The third purpose is data for accountability of governments and businesses. It is a truism that government bureaucracies cut corners, hide gaps in service delivery, exaggerate performance, or, in the worst cases, simply steal when they can get away with it. Many businesses are no better. The data revolution can help to ensure that verifiable data are accessible to the general public and the intended recipients of public and private services. When services do not arrive on schedule (owing to, say, a bottleneck in construction or corruption in the supply chain), the data system will enable the public to pinpoint problems and hold governments and businesses to account.

Finally, the data revolution should enable the public to know whether or not a global goal or target has actually been achieved. The Millennium Development Goals, which were set in the year 2000, established quantitative targets for the year 2015. But, although we are now in the MDGs’ final year, we still lack precise knowledge of whether certain MDG targets have been achieved, owing to the absence of high-quality, timely data. Some of the most important MDG targets are reported with a lag of several years. The World Bank, for example, has not published detailed poverty data since 2010.

The data revolution can end the long lags and dramatically improve the quality of the data. For example, rather than relying on household surveys every few years to calculate the mortality rate, systems of civil registration and vital statistics can collect mortality data in real time, with the added benefit of information on cause of death.

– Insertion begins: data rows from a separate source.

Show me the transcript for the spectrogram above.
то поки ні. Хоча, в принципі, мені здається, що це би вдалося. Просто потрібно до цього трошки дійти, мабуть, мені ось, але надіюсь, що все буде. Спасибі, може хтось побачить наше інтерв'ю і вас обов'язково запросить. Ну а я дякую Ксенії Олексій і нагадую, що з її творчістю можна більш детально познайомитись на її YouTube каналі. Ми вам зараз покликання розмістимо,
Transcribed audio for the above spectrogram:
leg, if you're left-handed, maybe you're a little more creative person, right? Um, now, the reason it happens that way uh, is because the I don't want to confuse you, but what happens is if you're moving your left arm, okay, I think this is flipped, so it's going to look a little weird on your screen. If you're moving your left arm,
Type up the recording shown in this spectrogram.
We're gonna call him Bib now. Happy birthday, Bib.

Likewise, poverty data could be collected at relatively low cost and with much higher frequency than today, by using smart phones to replace paper-based surveys. Some analysts have suggested that the use of mobile phones could bring down the cost of surveys by up to 60% in some East African countries over a ten-year period. Private companies, such as Gallup International, could work alongside the more traditional public-sector statistical offices to accelerate data collection.

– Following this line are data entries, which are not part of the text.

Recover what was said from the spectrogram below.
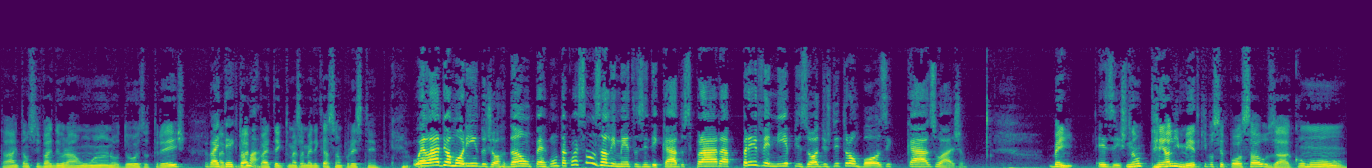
tá? Então, se vai durar um ano, ou dois, ou três... Vai ter que tomar. Vai, ter que tomar essa medicação por esse tempo. O Eládio Amorim do Jordão pergunta quais são os alimentos indicados para prevenir episódios de trombose, caso hajam. Bem, Existe. não tem alimento que você possa usar como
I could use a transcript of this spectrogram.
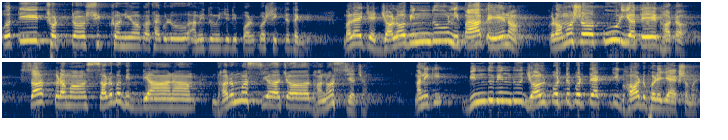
অতি ছোট্ট শিক্ষণীয় কথাগুলো আমি তুমি যদি পরপর শিখতে থাকবে। বলা যে জলবিন্দু নিপাত এন ক্রমশ পূর্যতে ঘট। সক্রম সর্ববিদ্যানাম ধর্মস্য চ, ধনস্য চ। মানে কি? বিন্দু বিন্দু জল পড়তে পড়তে একটি ঘট ভরে যায় এক সময়।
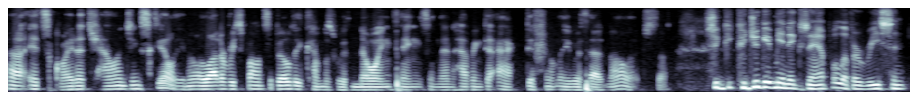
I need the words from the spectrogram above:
uh, it's quite a challenging skill. You know, a lot of responsibility comes with knowing things and then having to act differently with that knowledge. So, so could you give me an example of a recent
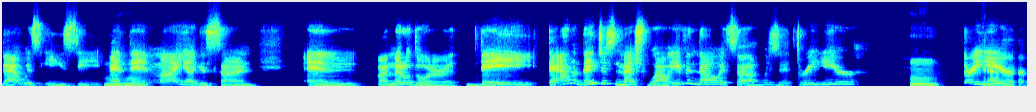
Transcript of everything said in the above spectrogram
that was easy. Mm-hmm. And then my youngest son and my middle daughter, they they I don't, they just mesh well, even though it's a what is it, three year, mm. three yeah. year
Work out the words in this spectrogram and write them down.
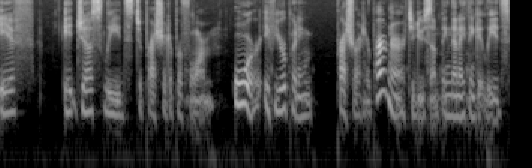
if it just leads to pressure to perform, or if you're putting pressure on your partner to do something, then I think it leads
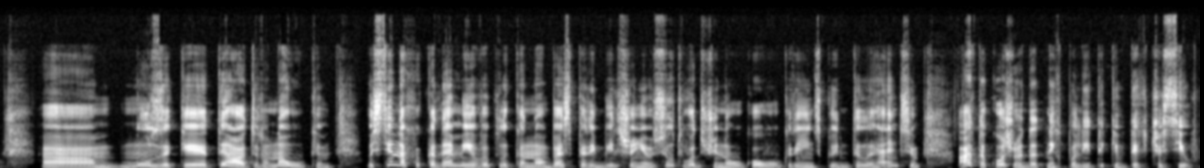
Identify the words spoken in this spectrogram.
музики, театру, науки. У стінах академії викликано без перебільшення всю творчу наукову українську інтелігенцію, а також видатних політиків тих часів.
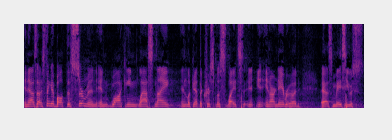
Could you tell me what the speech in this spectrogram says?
And as I was thinking about this sermon and walking last night and looking at the Christmas lights in, in our neighborhood, as Macy was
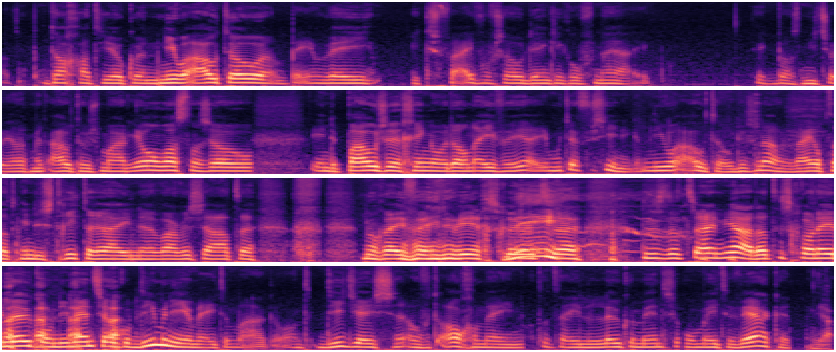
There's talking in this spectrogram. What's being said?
op een dag had hij ook een nieuwe auto, een BMW X5 of zo, denk ik. Of nou ja, ik, was niet zo erg met auto's. Maar Johan was dan zo. In de pauze gingen we dan even. Ja, je moet even zien, ik heb een nieuwe auto. Dus nou, wij op dat industrieterrein eh, waar we zaten. nog even heen en weer gescheurd. Nee. eh, dus dat, zijn, ja, dat is gewoon heel leuk om die mensen ook op die manier mee te maken. Want DJ's zijn over het algemeen altijd hele leuke mensen om mee te werken. Ja.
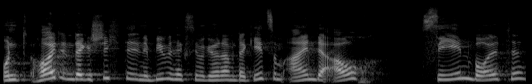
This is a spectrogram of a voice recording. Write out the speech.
Und heute in der Geschichte, in dem Bibeltext, den wir gehört haben, da geht es um einen, der auch sehen wollte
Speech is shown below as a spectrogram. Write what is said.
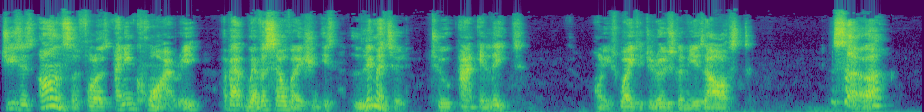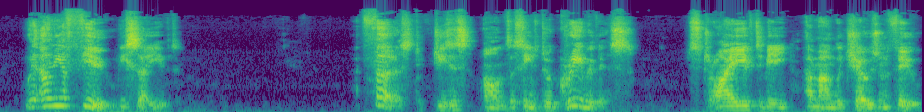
Jesus' answer follows an inquiry about whether salvation is limited to an elite. On his way to Jerusalem, he is asked, Sir, will only a few be saved? At First, Jesus' answer seems to agree with this. Strive to be among the chosen few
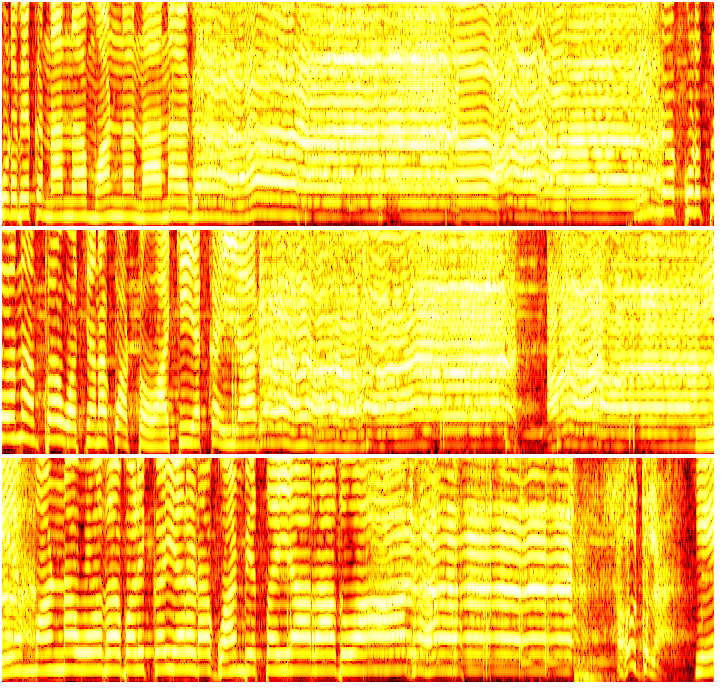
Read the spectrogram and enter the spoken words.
ಕೊಡ್ಬೇಕು ನನ್ನ ಮಣ್ಣ ನಾನಾಗ. ಹಿಂಗ ಕೊಡ್ತನಂತ ವಚನ ಕೊಟ್ಟು ಆಕಿಯ ಕೈಯಾಗ. ಏ ಮಣ್ಣ ಓದ ಬಳಿಕ ಎರಡ ಗೊಂಬೆ ತಯಾರಾದು ಹೌದಲ್ಲ. ಏ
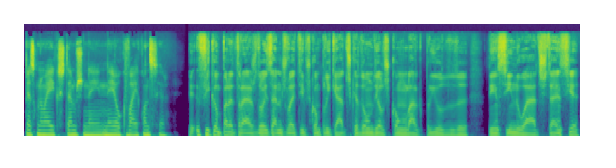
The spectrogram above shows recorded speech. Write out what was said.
Penso que não é aí que estamos, nem, nem é o que vai acontecer. Ficam para trás dois anos letivos complicados, cada um deles com um largo período de, de, ensino à distância,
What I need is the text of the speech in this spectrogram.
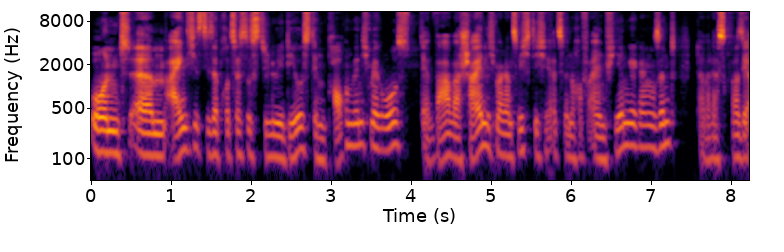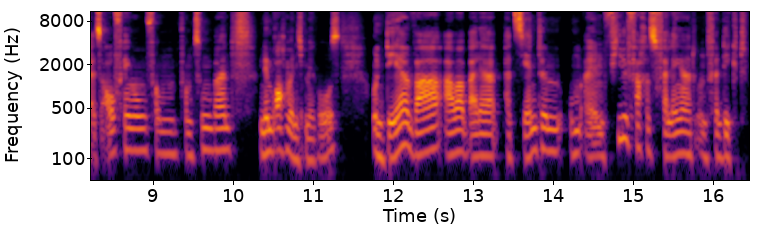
Und ähm, eigentlich ist dieser Prozessus styloideus, den brauchen wir nicht mehr groß. Der war wahrscheinlich mal ganz wichtig, als wir noch auf allen Vieren gegangen sind. Da war das quasi als Aufhängung vom, vom Zungenbein. Und den brauchen wir nicht mehr groß. Und der war aber bei der Patientin um ein Vielfaches verlängert und verdickt.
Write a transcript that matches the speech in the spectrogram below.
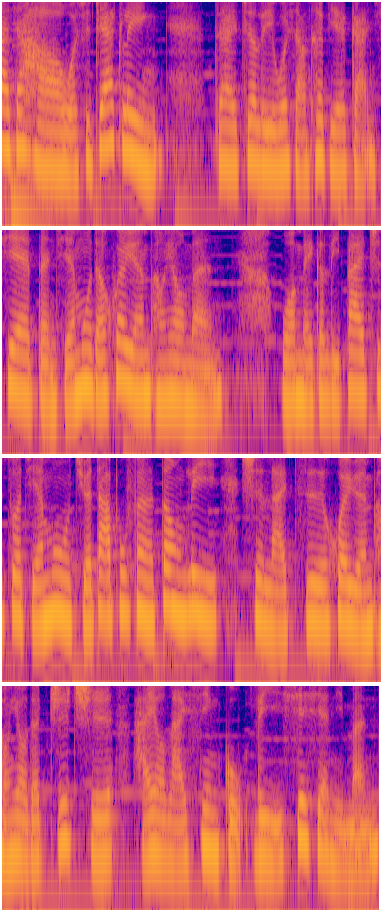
大家好，我是 Jacqueline，在这里我想特别感谢本节目的会员朋友们。我每个礼拜制作节目，绝大部分的动力是来自会员朋友的支持，还有来信鼓励，谢谢你们。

The data revolution offers a breakthrough opportunity for service delivery, management, accountability, and validation, thanks to a dense ecosystem of technologies that collect information in multiple ways: remote sensing and satellite imagery, biometric data, GIS tracking, facilities-based data, household surveys, social media, crowd-sourcing, and other channels.

To support the SDGs, such data should be publicly available for all countries at high frequency – at least within one year for key targets, and in real time in sectors where service delivery is vital (health, education, and the like). Private companies, including telecoms, social marketing companies, systems designers, survey firms, and other information providers, should all be integrated into the data “ecosystem.”

In preparing the new report, the SDSN teamed up with several partner agencies to prepare a “needs assessment” on how to launch the data revolution for the SDGs. The report offers an action plan that builds on partnerships between national statistical systems and private information firms and other non-governmental data providers. As the report emphasizes, low-income and lower-middle-income countries will need financial help to create these new data systems.

Support Project Syndicate’s mission

Project Syndicate needs your help to provide readers everywhere equal access to the ideas and debates shaping their lives.

Learn more

While the cost estimates are necessarily provisional, especially in this era of disruptive technological change, the new study suggests that proper data systems for the SDGs will require at least $1 billion per year to cover all of the 77 lower-income countries. Of that sum, around half should be financed through official development assistance, which implies an increment of at least $200 million per year above current donor flows.

Now is the time for such an increased commitment of funding. In July, the world will assemble in Addis Ababa for the International Finance for Development Conference, and just weeks after that, at UN Headquarters to adopt the SDGs in late September. With quick action before these two summit meetings, the world will be ready to launch the SDGs with the data systems that they need to succeed.